The foregoing sequence can continue until the first tubular 14 has been run into each of the laterals 22. It should be noted that not all of the laterals 22 must be penetrated by the first tubular 14. In fact, any and even all of the laterals 22 could be skipped if desired. To do so an operator can simply continue to lift the engaging device 26 after detecting that the collet fingers 94 have engaged with one of the profiles 38. The lifting can continue until the collet fingers 94 engage with another of the profiles 38. However, once the collet fingers 94 have engaged a new one of the profiles 38 their engagement therewith prevents moving the engaging device 26 back down to a previously skipped or entered one of the laterals 22.

While the invention has been described with reference to an exemplary embodiment or embodiments, it will be understood by those skilled in the art that various changes may be made and equivalents may be substituted for elements thereof without departing from the scope of the invention.
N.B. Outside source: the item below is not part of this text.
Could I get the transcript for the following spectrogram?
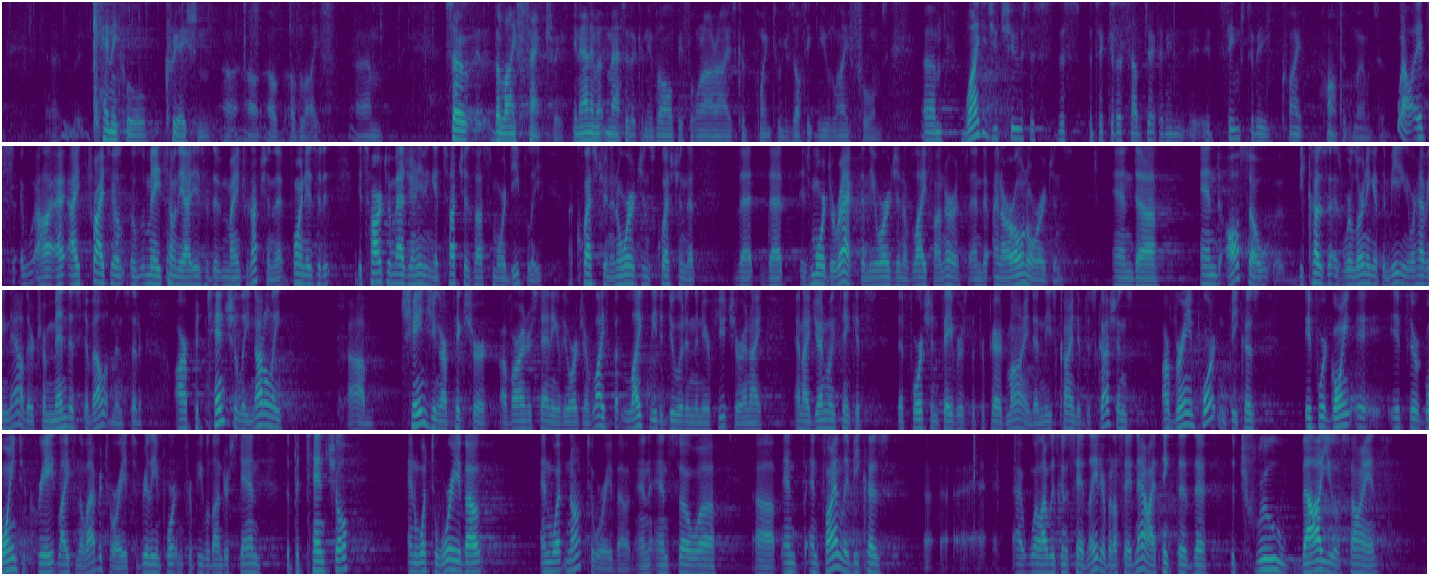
chemical creation uh, of, of, life. Um, so the life factory, inanimate matter that can evolve before our eyes, could point to exotic new life forms. Um, why did you choose this, this particular subject? I mean, it seems to be quite hot at the moment. So. Well, it's, I, I tried to illuminate some of the ideas of the, my introduction. The point is that it, it's hard to imagine anything that touches us more deeply, a question, an origins question that, that, that is more direct than the origin of life on Earth and, and our own origins. And uh, and also, because as we're learning at the meeting we're having now, there are tremendous developments that are potentially not only um, changing our picture of our understanding of the origin of life, but likely to do it in the near future. And I, and I generally think it's that fortune favors the prepared mind. And these kind of discussions are very important because if, we're going, if they're going to create life in the laboratory, it's really important for people to understand the potential and what to worry about and what not to worry about. And, and so uh, uh, and, and finally, because, uh, uh, uh, well, I was going to say it later, but I'll say it now. I think the, the, the true value of science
In addition, many modifications may be made to adapt a particular situation or material to the teachings of the invention without departing from the essential scope thereof. Therefore, it is intended that the invention not be limited to the particular embodiment disclosed as the best mode contemplated for carrying out this invention, but that the invention will include all embodiments falling within the scope of the claims. Also, in the drawings and the description, there have been disclosed exemplary embodiments of the invention and, although specific terms may have been employed, they are unless otherwise stated used in a generic and descriptive sense only and not for purposes of limitation, the scope of the invention therefore not being so limited. Moreover, the use of the terms first, second, etc. do not denote any order or importance, but rather the terms first, second, etc. are used to distinguish one element from another. Furthermore, the use of the terms a, an, etc. do not denote a limitation of quantity, but rather denote the presence of at least one of the referenced item.

Patent Citations
Cited PatentFiling datePublication dateApplicantTitle
US2719024 *Aug 9, 1954Sep 27, 1955Shell DevTurning tool for whipstocks
US4295528Jun 16, 1980Oct 20, 1981Baker International CorporationSelective lock with setting and retrieving tools
US4976314 *Jul 28, 1989Dec 11, 1990Crawford William BT-slot mandrel and kickover tool
US5474131Jan 26, 1994Dec 12, 1995Baker Hughes IncorporatedMethod for completing multi-lateral wells and maintaining selective re-entry into laterals
US6840320 *Dec 9, 2002Jan 11, 2005Smith International, Inc.Method and apparatus for forming an optimized window
US7240738Jan 22, 2004Jul 10, 2007Baker Hughes IncorporatedSelf-orienting selectable locating collet and method for location within a wellbore
Non-Patent Citations
Reference
1A.M. Pasicznyk et al., "Case History of the World's First Level 5 Multilateral Completed from a Semisubmersible Rig"; Society of Petroleum Engineers, SPE Paper No. 56779; Oct. 3-6, 1999.
2Erick Peterson et al., "Development and Installation of an Extended Reach Multilateral Junction"; Society of Petroleum Engineers, SPE/IADC Paper No. 119553; Mar. 17-19, 2009.
3William Clifford Hogg et al., "A New Low Risk Technique of Forming a Level 6 (TAML) Multilateral Junction"; Society of Petroleum Engineers, SPE Paper No. 50664; Oct. 20-22, 1998.
4William S. Isaacson et al., "Level 5 Multilateral Completed on Alaska's North Slope: A Case History"; Society of Petroleum Engineers, SPE/IADC Paper No. 52869; Mar. 9-11, 1999.
Referenced by
Citing PatentFiling datePublication dateApplicantTitle
US8904617 *Mar 23, 2010Dec 9, 2014Baker Hughes IncorporatedDiverting system and method of running a tubular
US20110232063 *Mar 23, 2010Sep 29, 2011Baker Hughes IncorporatedDiverting system and method of running a tubular
Classifications
U.S. Classification166/117.5, 166/108, 166/298
International ClassificationE21B7/06
Cooperative ClassificationE21B23/002
European ClassificationE21B23/00D
Legal Events
DateCodeEventDescription
Jun 4, 2010ASAssignment
Effective date: 20100326
Free format text: ASSIGNMENT OF ASSIGNORS INTEREST;ASSIGNOR:ZWEIFEL, THOMAS J.;REEL/FRAME:024487/0162
Owner name: BAKER HUGHES INCORPORATED, TEXAS